“FLOW” (V.I.)
NK           sérí
Ịbanị       sírí
Kalaba    sérí
KI             sérí
NE           seri
AK           iheri
BU           isérí
OY           iseri
EO           isórí
AP           isórí
ID            sori
OG           sori
FU            sori
AR            sori
OB            seri
OE            sʊɔ, serí 
ME           sʊɔ, serí 
KU            sérí
KB            serií
WT           serí
IK             súɔ, sérí súɔ
EK            serí
KO            sérí sʊɔ́ 
GB            sérí sʊɔ́ 
OR            sʊɔ́ ɓéni


Ancient European River Names – Their Origin Might Be From An African Language

Above:  The Isère river running through Grenoble in southeastern France.

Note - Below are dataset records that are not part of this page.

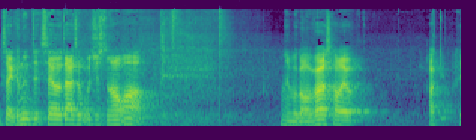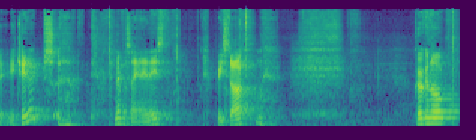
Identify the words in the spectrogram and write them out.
So couldn't sell that it was just an alt art. And then we've got reverse hollow Echidopes. Never say any of these. Beastar. Coconut.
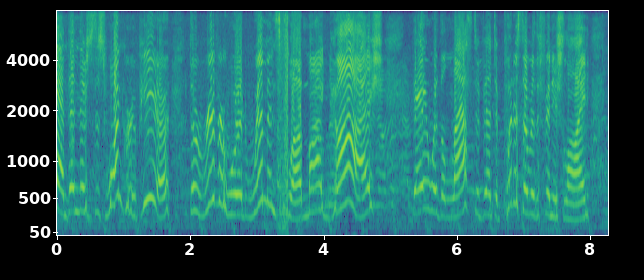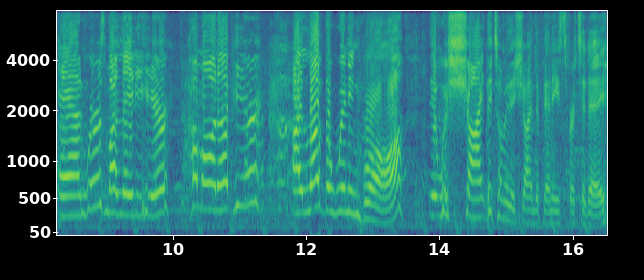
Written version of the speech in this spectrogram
And then there's this one group here, the Riverwood Women's Club. My gosh, they were the last event to put us over the finish line. And where's my lady here? Come on up here. I love the winning bra. It was shine. They told me they shined the pennies for today.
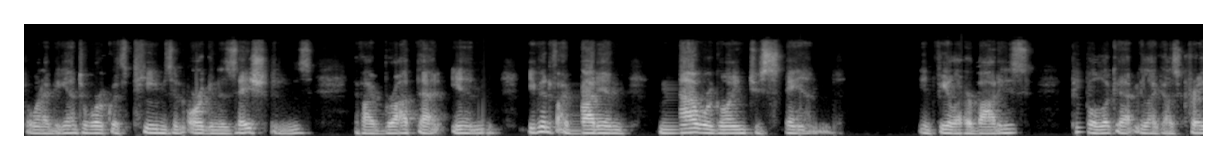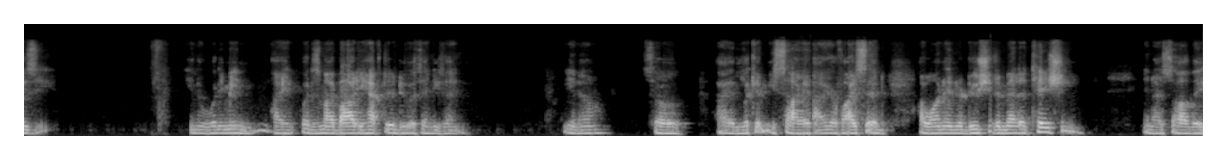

There are several rivers across Europe with names which clearly have a similar origin.  The origin of these rivers’ names has been postulated to be either pre-Indo European (and later absorbed by Indo European language speakers); or alternatively from a reconstructed Indo European root.  

These are derived from the old river name ‘Isar’ and include the following:-

  • Isar river [Germany];

  • Isère river [France];

  • Yser river [France/Belgium];

  • Isara river (original name for the Oise) [France];

  • Yzeron river [France];

  • Ézaro river [Spain];

  • Ézara river [Spain];

  • Iseran river [France];

  • Esaro river [Italy];

  • Eisack river [Italy];

  • Isières river [Belgium];

  • Izarillo river [Spain];

  • Éisra and Istrà [Lithuania];

  • Jizera [Czech Republic];

[there are some others also]

These river names resemble the Basque word ‘isuri‘ [“to pour, spill, flow”] which seems to not have been noticed.

However, I also don’t think anyone bothered to look at African languages to see if there might be a relationship with the above European river names.  If they had done so, then they might have noticed the following:-

  • Just like in Basque, the word for ‘to flow’ in several of the Ijoid languages of Nigeria is “iseri“;

  • The word for ‘stream’ in Idũ [Koro cluster, Plateau languages of Nigeria] is: “ìzɛ̃rĩ̀“;

  • The Songhai word for ‘river’ is: “Isa;

  • The Tarifiyt Berber word for ‘river’ is: “Iɣzā;

  • The Toro Tegu (Dogon languages) word for ‘stream’ is: “ísà;

  • The Edo word for ‘river’ is: “Eze;

[There are undoubtedly others which I haven’t found yet].

I will be looking at the possible African origins of other examples of ancient European hydonymy and toponymy in future posts.